I just had a wonderful visit this weekend with my soon-to-be-in-laws and they described playing Candy Land with their grandkids. Although I never played much as a kid, I think it's a good introductory board game. The game has good visuals, both using the imagery of delicious candy, but also using colors instead of words or numbers to describe moving around the board. This definitely appeals to 3-5 year olds---whatever that age range is called---and is likely the first board game many American children play.
What about when it's time to play games in the classroom? What should a student's first game be then?
I'm focused on impartial games, and versions of Nim had popped up in my elementary and middle school classes. Basic Nim is a candidate for a good introductory game: it is both simple and (surprisingly) has a very sneaky trick to determine who is winning. This gives it a very satisfying quality: we learn about the rules of a game and some of it's underlying details and then, happily, we find a strategy to play the game well! This is unlike some other games that are more fun to play but might be disappointing to students because they don't reach this step.

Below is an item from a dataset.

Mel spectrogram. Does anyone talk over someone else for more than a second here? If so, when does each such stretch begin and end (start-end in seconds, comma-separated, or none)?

The text Lessons in Play decides not to introduce impartial games until much later, instead beginning with Domineering. This is another nice game, due partly to its simplicity. Another key point here, though, is that this game uses pieces from other known games: a checkerboard and dominoes. This can lend a sense of creativity to students. "Use your imagination to create your own games from the pieces around you!"

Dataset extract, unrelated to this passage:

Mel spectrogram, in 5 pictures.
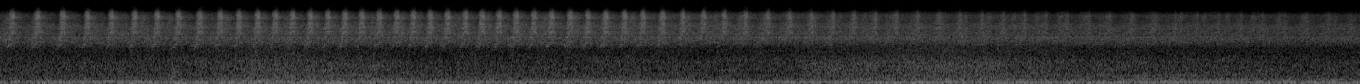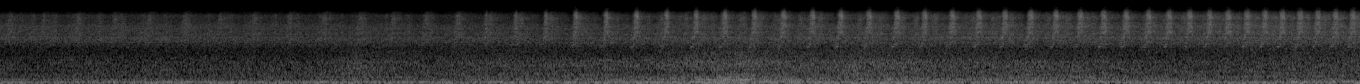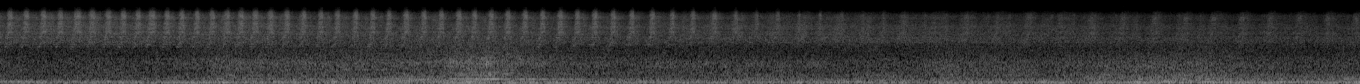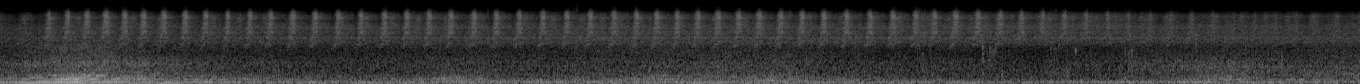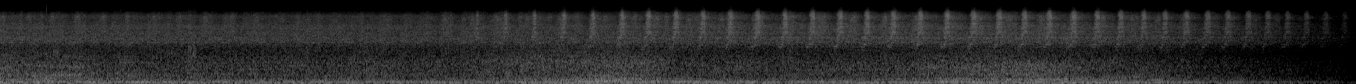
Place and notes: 淡水海關碼頭, New Taipei City - At the quayside
At the quayside, Cicadas cry, The sound of the river, Traffic Sound
Zoom H2n MS+XY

I've also heard from people who swear by Hackenbush. This is a game where your turn consists of erasing an edge of a graph (usually drawn on a whiteboard) that corresponds to your color. After your turn, if there are any subgraphs not connected to a ground node, those are also erased. This game has the excellent feature that it is super customizable and doesn't need to use a parallel-to-the-ground board at all. Again, this sort of thinking outside the box can be very beneficial to students!
Note that both Domineering and Hackenbush have easy extensions to impartial games. Thus, that transition can be made easily.

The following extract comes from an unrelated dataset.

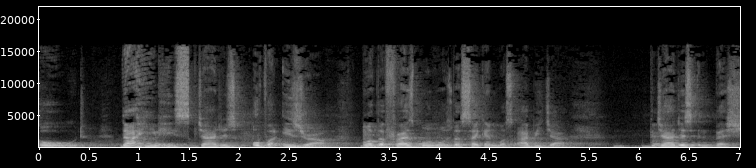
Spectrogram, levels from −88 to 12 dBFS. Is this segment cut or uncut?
cut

What else do people prefer? Are these two the most common? Is there anyone out there who advises doing impartial games first?
A Domino-Covering Problem
1 month ago